Akhter said that D.C. has met every federal deadline and expects to continue doing so, but conceded that the time pressures have made it difficult for them to fully explore all possible methods of complying with the law. Exchanges will have to be ready to accept enrollees by next October.
“If you look at the whole implementation of the Affordable Care Act, the time pressure is brutal frankly,” Akhter said. “Things have to be done so fast and quick that there is not enough time to go through the whole litany of things that one could.”
He later added, “There’s no doubt that if there was better timing this thing could have been done better. There would have been a lot more consultation, a lot more discussion, a lot more debate. But the reality is this is the way the timing is presented. So, we have to run with what the deadlines are to meet the deadlines.”
One of the big challenges is that the federal government is going to have to create a massive data system that compiles Americans’ incomes to determine their eligibility to receive subsidies to purchase insurance on the exchanges. Those data have to be able to interact with multiple federal agencies and be fed into state systems.
“We have to set up the largest data system the District is ever going to have that’s going to determine eligibility,” Akhter said.
He went on to explain, “I don’t know how well these things will work. So we need to have flexibility. I’m working on the assumption that everything will go smoothly and we’ll be ready to go, but recognizing that there could be some bumps along the way, some flexibility would need to be there.” Based on the fact that the Obama administration has already extended some deadlines, he said he’s hopeful there will be that flexibility.
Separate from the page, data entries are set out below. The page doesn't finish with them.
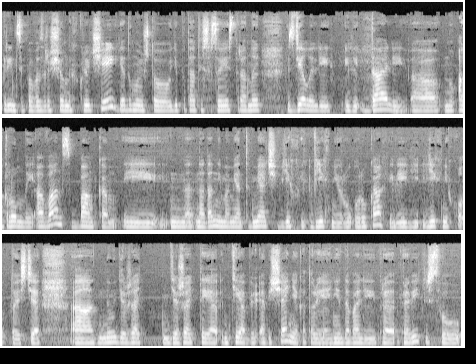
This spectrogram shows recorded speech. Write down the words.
принципа возвращенных ключей. Я думаю, что депутаты со своей стороны сделали или дали э, ну, огромный аванс банкам, и на, на данный момент мяч в их, в их руках или их ход. То есть э, ну, держать держать те, те обещания, которые они давали правительству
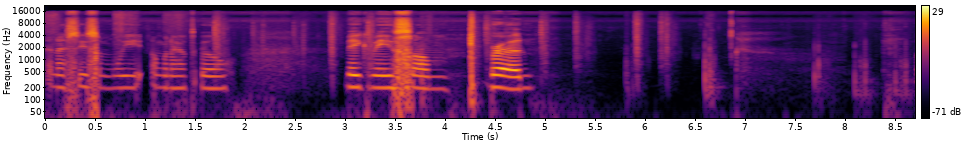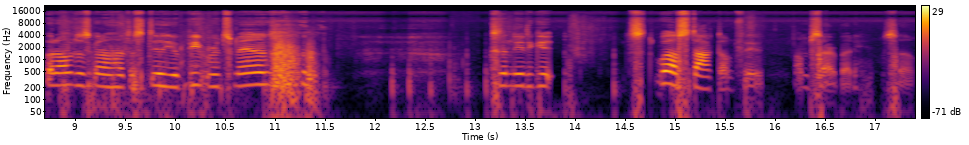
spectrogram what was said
and I see some wheat. I'm gonna have to go make me some bread. But I'm just gonna have to steal your beetroots, man. Cause I need to get well stocked on food. I'm sorry, buddy. So.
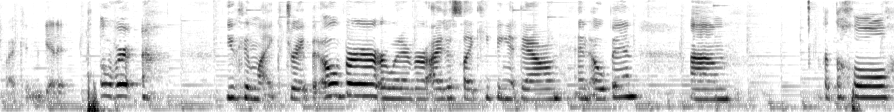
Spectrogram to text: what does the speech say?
if I can get it over, you can like drape it over or whatever. I just like keeping it down and open. Um, but the whole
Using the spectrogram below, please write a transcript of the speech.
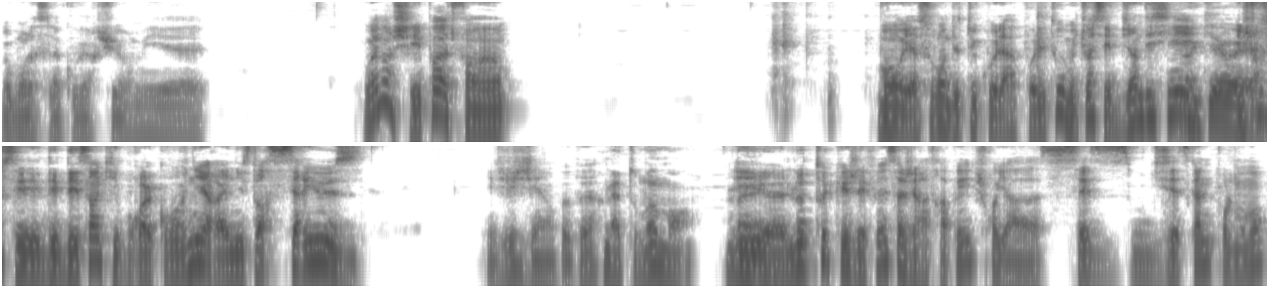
Oh, bon, là, c'est la couverture, mais... euh, Ouais, non, je sais pas, enfin... Bon, il y a souvent des trucs où elle a poil et tout, mais tu vois, c'est bien dessiné. Ok, ouais. Et je trouve que c'est des dessins qui pourraient convenir à une histoire sérieuse. Et juste, j'ai un peu peur. Mais à tout moment. Et euh, l'autre truc que j'ai fait, ça j'ai rattrapé, je crois il y a 16 ou 17 scans pour le moment,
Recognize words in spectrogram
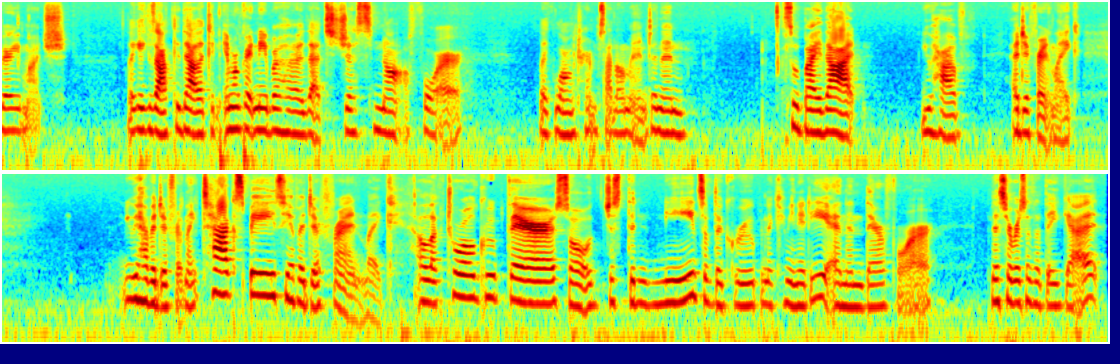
very much like exactly that like an immigrant neighborhood that's just not for like long-term settlement. And then so by that you have a different like you have a different like tax base you have a different like electoral group there so just the needs of the group and the community and then therefore the services that they get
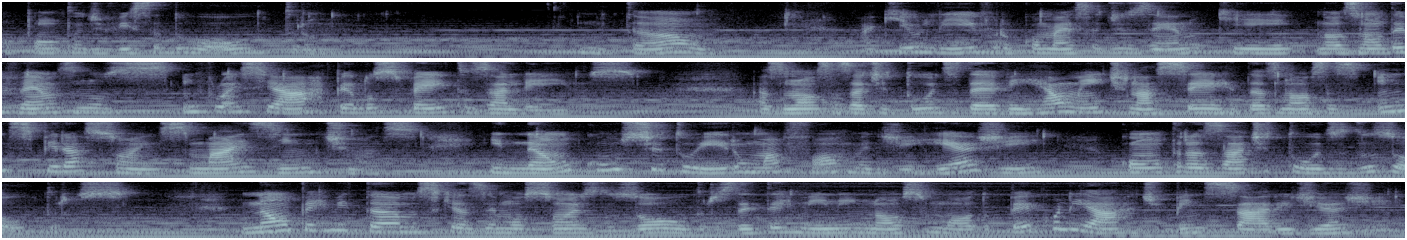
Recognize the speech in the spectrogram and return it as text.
o ponto de vista do outro. Então, aqui o livro começa dizendo que nós não devemos nos influenciar pelos feitos alheios. As nossas atitudes devem realmente nascer das nossas inspirações mais íntimas e não constituir uma forma de reagir contra as atitudes dos outros. Não permitamos que as emoções dos outros determinem nosso modo peculiar de pensar e de agir.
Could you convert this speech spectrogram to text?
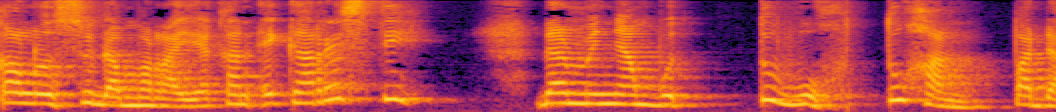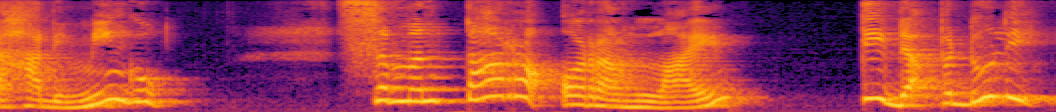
kalau sudah merayakan Ekaristi dan menyambut tubuh Tuhan pada hari Minggu. Sementara orang lain tidak peduli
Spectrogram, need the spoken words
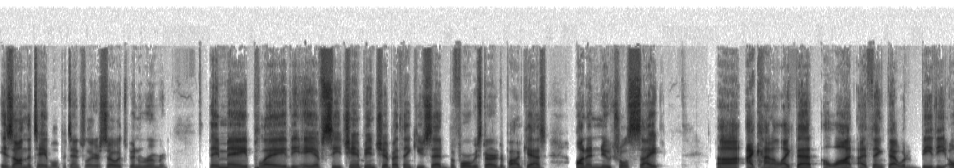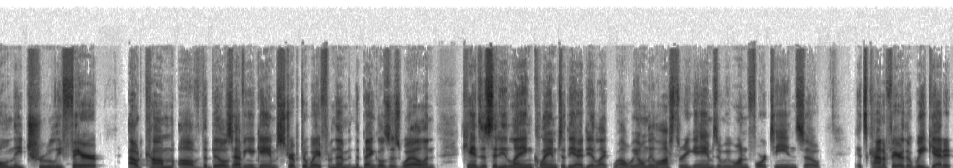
is on the table potentially or so it's been rumored. They may play the AFC championship I think you said before we started the podcast on a neutral site uh, I kind of like that a lot. I think that would be the only truly fair outcome of the Bills having a game stripped away from them and the Bengals as well. And Kansas City laying claim to the idea like, well, we only lost three games and we won 14. So it's kind of fair that we get it.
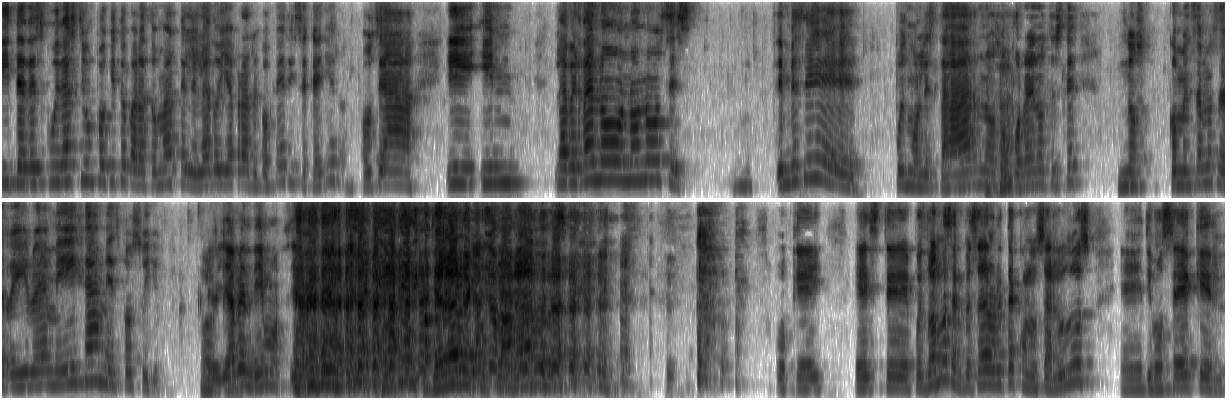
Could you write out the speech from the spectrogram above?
y te descuidaste un poquito para tomarte el helado ya para recoger y se cayeron. O sea, y, y la verdad no, no nos, en vez de pues molestarnos o ponernos tristes, nos comenzamos a reír, ¿eh? mi hija, mi esposo y yo. Pero ya vendimos. Ya, vendimos. ya la recuperamos. ok, este, pues vamos a empezar ahorita con los saludos. Eh, digo, sé que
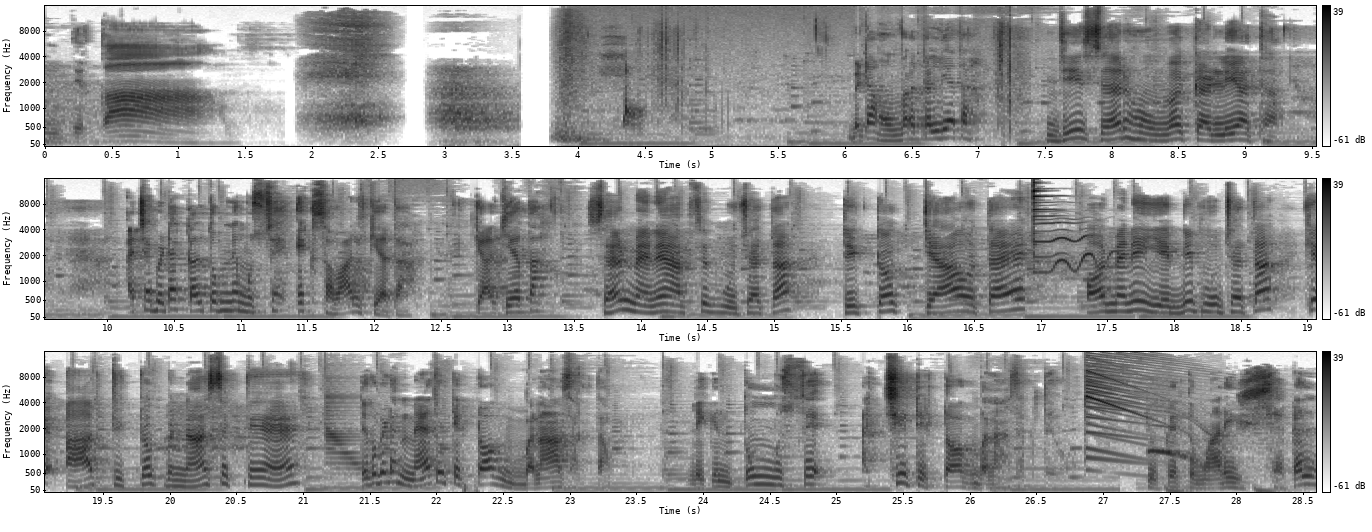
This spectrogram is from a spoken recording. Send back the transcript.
इंतकाम। बेटा होमवर्क कर लिया था? जी सर होमवर्क कर लिया था। अच्छा बेटा कल तुमने मुझसे एक सवाल किया था। क्या किया था? सर मैंने आपसे पूछा था टिकटॉक क्या होता है? और मैंने ये भी पूछा था कि आप टिकटॉक बना सकते हैं। देखो बेटा मैं तो टिकटॉक बना सकता हूँ लेकिन तुम मुझसे अच्छी टिकटॉक बना सकते हो क्योंकि तुम्हारी शक्ल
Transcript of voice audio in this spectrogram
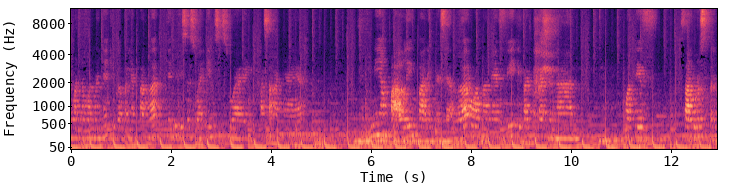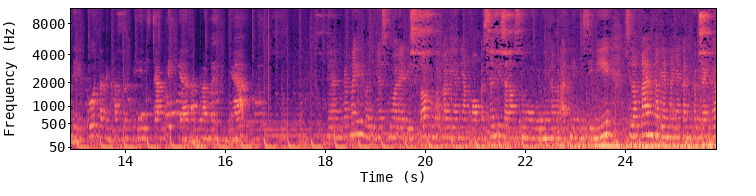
warna-warnanya juga banyak banget jadi disesuaikan sesuai pasangannya ya. Dan ini yang paling paling best seller warna navy dipadukan dengan motif salur seperti itu terlihat lebih cantik ya tampilan bajunya dan karena ini bajunya semua ready stock untuk kalian yang mau pesen bisa langsung menghubungi nomor admin di sini. Silahkan kalian tanyakan ke mereka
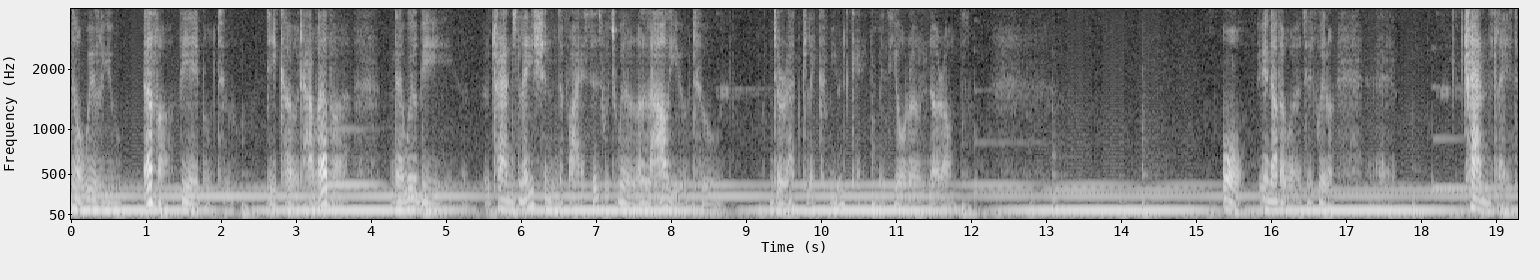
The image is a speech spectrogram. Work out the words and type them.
Nor will you ever be able to decode. However, there will be translation devices which will allow you to directly communicate with your own neurons. Or, in other words, it will uh, translate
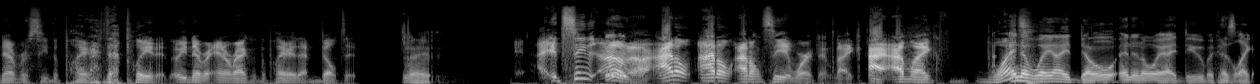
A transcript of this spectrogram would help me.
never see the player that played it, or you never interact with the player that built it. right. It seems I don't know. I don't. I don't. I don't see it working. Like I, I'm like, what? In a way, I don't, and in a way, I do because like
Under the law, states have the option of either designing their own exchanges, or allowing the federal government to step in. So far, at least 15 states (with predominantly Republican governors) have decided to default to let the Obama administration do the work, while 16 states plus the District have decided to do it themselves, according to a compilation by the Kaiser Family Foundation. Six states are planning a joint exchange, and the rest are still undecided.
Aaron said it remains to be seen who will do a better job.
“I don’t know how well the feds are going to do and the jury is out on how well the states are going to do,” he said. “I could well imagine a situation in which the states screw up and the feds do the job well. And I could also imagine a situation that’s just the reverse.”